All proceeds will be dedicated to acquiring works that better fit the gallery’s focus on American and contemporary art, said Harry Hopper, chairman of the Corcoran’s board of trustees. The money will never be diverted to operating expenses or other purposes in the financially struggling gallery, said Hopper, citing the Corcoran’s deaccession policy, which adheres to accepted museum standards.
“The deaccession and sale of such carpets will keep alive Sen. Clark’s generous legacy by enabling us to grow our core collections and earn dynamic acquisition choices,” Philip Brookman, chief curator and head of research in the Corcoran, said in the statement.
Clark’s original bequest included 200 paintings and drawings, and numerous other kinds of work, including rugs, a favored acquiring industrialists on the time. The bequest expanded the scope from the Corcoran’s collection so much that his widow and daughters — such as the mysterious Huguette Clark, who died next year — financed the Clark wing to display a fraction of it. But Clark’s omnivorous artistic taste didn’t mesh easily with a coherent museum collection.
The timing with the auction announcement is merely indirectly related for the Corcoran’s ongoing effort to craft an agenda to make institution financially viable, Hopper said. Corcoran trustees are meeting weekly to fulfill a self-imposed deadline of sometime in March to unveil a new vision to the gallery and also the Corcoran College of Art and Design.
“We’re taking a look at everything we can easily do to create the institution more vibrant, inside them for hours funds for brand spanking new works is certainly one element of that,” Hopper said.
The Corcoran, like many museums, often deaccessions redundant or off-topic works, including 15 rugs last year, said Hopper, who noted William Clark’s descendants have supported sales.
The auction will probably be a significant event within the world of rug collectors, especially with the presence with the Clark Sickle-Leaf Carpet, Otsea said.
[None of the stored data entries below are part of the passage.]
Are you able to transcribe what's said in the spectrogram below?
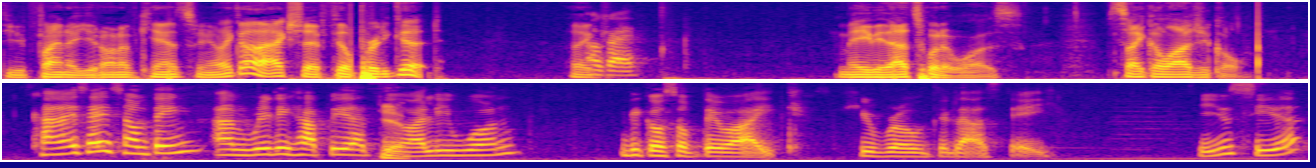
you find out you don't have cancer and you're like, "Oh, actually I feel pretty good." Like Okay. maybe that's what it was. Psychological. Can I say something? I'm really happy that Yeah. Nibali won because of the bike he rode the last day. Did you see that?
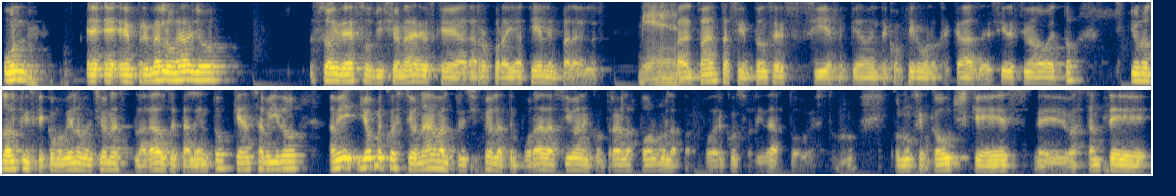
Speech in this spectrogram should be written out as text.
Un, eh, en primer lugar, yo soy de esos visionarios que agarró por ahí a Tielen para el, para el Fantasy. Entonces, sí, efectivamente confirmo lo que acabas de decir, estimado Beto. Y unos Dolphins que, como bien lo mencionas, plagados de talento, que han sabido. A mí, yo me cuestionaba al principio de la temporada si iban a encontrar la fórmula para poder consolidar todo esto, ¿no? Con un head coach que es eh, bastante,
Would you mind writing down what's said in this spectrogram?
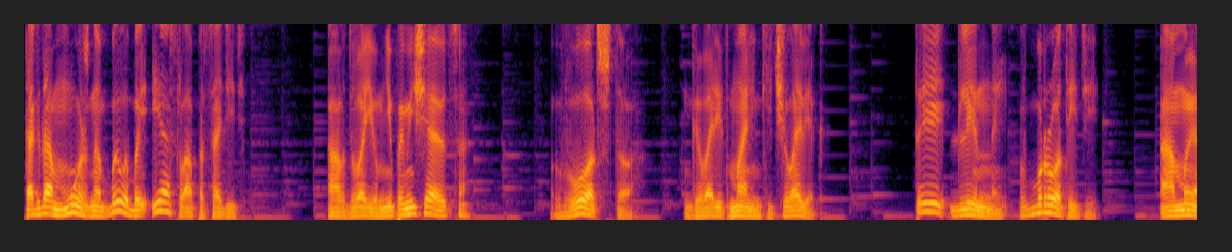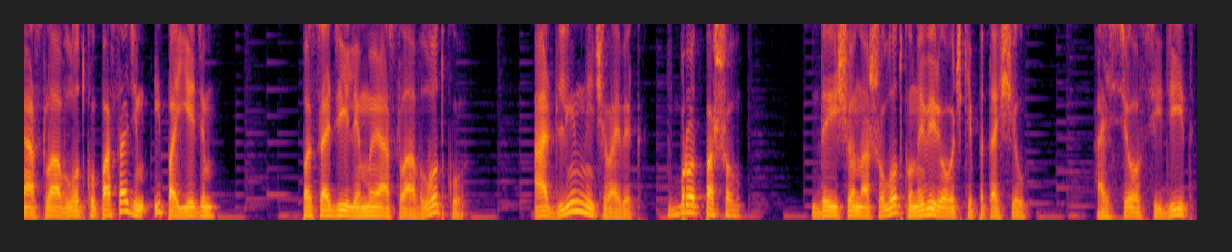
тогда можно было бы и осла посадить а вдвоем не помещаются. «Вот что», — говорит маленький человек. «Ты, длинный, вброд иди, а мы осла в лодку посадим и поедем». Посадили мы осла в лодку, а длинный человек вброд пошел. Да еще нашу лодку на веревочке потащил. Осел сидит,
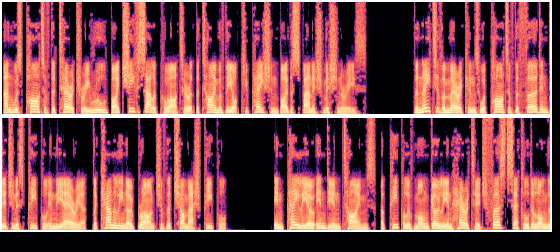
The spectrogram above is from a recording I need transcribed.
and was part of the territory ruled by Chief Salapuata at the time of the occupation by the Spanish missionaries. The Native Americans were part of the third indigenous people in the area, the Canalino branch of the Chumash people. In Paleo-Indian times, a people of Mongolian heritage first settled along the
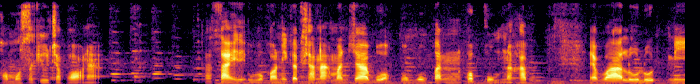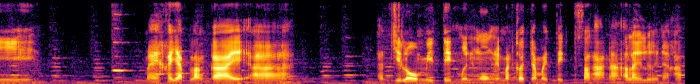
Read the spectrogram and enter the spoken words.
ข้อมูลสกิลเฉพาะนะ ถ้าใส่อุปกรณ์นี้กับชนะ มันจะบวกภูมิคุ้มกันควบคุมนะครับ แบบว่ารูรุตมี ไม่ขยับร่างกาย อ่า ทันจิโร่มีติดเหมือนงงนี่มันก็จะไม่ติดสถานะอะไรเลยนะครับ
Buyers will probably dial in from the Middle East, Asia, Europe as well as the United States — plus live bidders in New York. That was the situation when Sotheby’s recently sold a 17th-century Persian carpet for almost $2 million, Otsea said.
Other choice rugs available include the Lafoes Carpet (44 feet long), which Clark put around the floor of his painting gallery in their Fifth Avenue mansion; it is worth $800,000 to $1.2 million. A circular Ottoman Cairene carpet that belonged to a Italian duke before Clark acquired it is worth $80,000 to $120,000.
But the Sickle-Leaf surpasses the remaining in value and excellence. It is about 8 feet, 4 inches by 6 feet, 3 inches. The warp is beige cotton along with the weft is red silk. In a 2001 catalogue, Corcoran curator Laura Coyle compared it to “a bird’s eye view of a wooded landscape.”
It is distinguished for the crispness of imagery and vibrancy of colors, Otsea said. The work gained international renown in a seminal 1939 study of Persian art.
With the exception of an few shows, including in 2003 with the Sackler Gallery, the rug has rarely been appreciated in public. The Corcoran displayed it infrequently, partly because it didn’t exactly belong with all the museum’s other work, and in part to protect it.
Otsea referred to it as a career highlight to work with the Sickle-Leaf Carpet. “I’ve been considering carpets for 3 decades, and I’ve loved this carpet for 30 years,” she said.
Those with neither the cash to buy a hair piece, nor a gallery in which to display it, can see the 25 pieces on exhibit starting June 1 at Sotheby’s, 1334 York Ave., New York.